## EXERCISE REQUIREMENTS
Write out, exactly and in full, the records given below, but not their pictures.

[Data entries]

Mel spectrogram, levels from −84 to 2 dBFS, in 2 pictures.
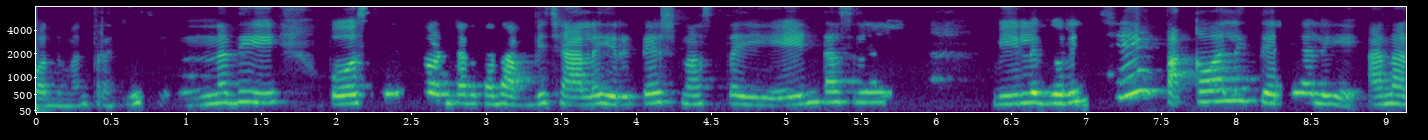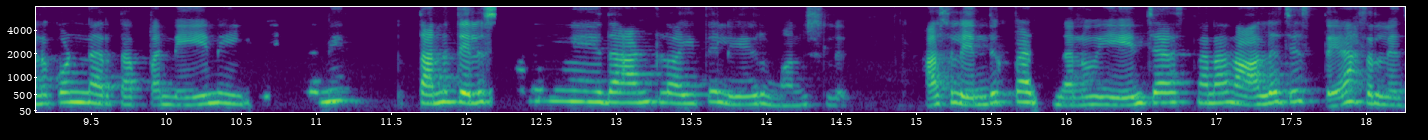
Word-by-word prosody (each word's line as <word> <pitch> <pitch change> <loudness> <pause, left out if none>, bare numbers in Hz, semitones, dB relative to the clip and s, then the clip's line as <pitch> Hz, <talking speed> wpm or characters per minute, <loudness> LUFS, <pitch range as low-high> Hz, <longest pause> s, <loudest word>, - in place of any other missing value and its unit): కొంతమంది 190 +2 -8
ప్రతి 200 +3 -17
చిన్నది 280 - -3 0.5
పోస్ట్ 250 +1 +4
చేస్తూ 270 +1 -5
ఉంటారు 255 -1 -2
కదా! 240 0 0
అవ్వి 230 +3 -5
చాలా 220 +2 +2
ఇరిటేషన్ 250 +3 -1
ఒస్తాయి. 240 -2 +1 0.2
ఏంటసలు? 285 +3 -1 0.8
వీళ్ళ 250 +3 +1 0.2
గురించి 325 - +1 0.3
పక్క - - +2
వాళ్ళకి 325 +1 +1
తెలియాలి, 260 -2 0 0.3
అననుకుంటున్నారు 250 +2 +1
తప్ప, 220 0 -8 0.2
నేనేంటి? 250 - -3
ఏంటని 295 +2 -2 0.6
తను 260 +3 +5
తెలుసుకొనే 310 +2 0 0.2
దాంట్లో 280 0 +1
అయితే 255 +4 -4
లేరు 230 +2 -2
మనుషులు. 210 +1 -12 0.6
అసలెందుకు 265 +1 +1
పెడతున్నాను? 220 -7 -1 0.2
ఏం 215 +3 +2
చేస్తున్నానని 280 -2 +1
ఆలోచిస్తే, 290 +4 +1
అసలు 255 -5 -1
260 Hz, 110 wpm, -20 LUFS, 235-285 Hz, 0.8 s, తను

## FINISHED EXERCISE
Mel spectrogram, levels from −84 to 2 dBFS, in 2 pictures.
Word-by-word prosody (each word's line as <word> <pitch> <pitch change> <loudness> <pause, left out if none>, bare numbers in Hz, semitones, dB relative to the clip and s, then the clip's line as <pitch> Hz, <talking speed> wpm or characters per minute, <loudness> LUFS, <pitch range as low-high> Hz, <longest pause> s, <loudest word>, - in place of any other missing value and its unit): కొంతమంది 190 +2 -8
ప్రతి 200 +3 -17
చిన్నది 280 - -3 0.5
పోస్ట్ 250 +1 +4
చేస్తూ 270 +1 -5
ఉంటారు 255 -1 -2
కదా! 240 0 0
అవ్వి 230 +3 -5
చాలా 220 +2 +2
ఇరిటేషన్ 250 +3 -1
ఒస్తాయి. 240 -2 +1 0.2
ఏంటసలు? 285 +3 -1 0.8
వీళ్ళ 250 +3 +1 0.2
గురించి 325 - +1 0.3
పక్క - - +2
వాళ్ళకి 325 +1 +1
తెలియాలి, 260 -2 0 0.3
అననుకుంటున్నారు 250 +2 +1
తప్ప, 220 0 -8 0.2
నేనేంటి? 250 - -3
ఏంటని 295 +2 -2 0.6
తను 260 +3 +5
తెలుసుకొనే 310 +2 0 0.2
దాంట్లో 280 0 +1
అయితే 255 +4 -4
లేరు 230 +2 -2
మనుషులు. 210 +1 -12 0.6
అసలెందుకు 265 +1 +1
పెడతున్నాను? 220 -7 -1 0.2
ఏం 215 +3 +2
చేస్తున్నానని 280 -2 +1
ఆలోచిస్తే, 290 +4 +1
అసలు 255 -5 -1
260 Hz, 110 wpm, -20 LUFS, 235-285 Hz, 0.8 s, తను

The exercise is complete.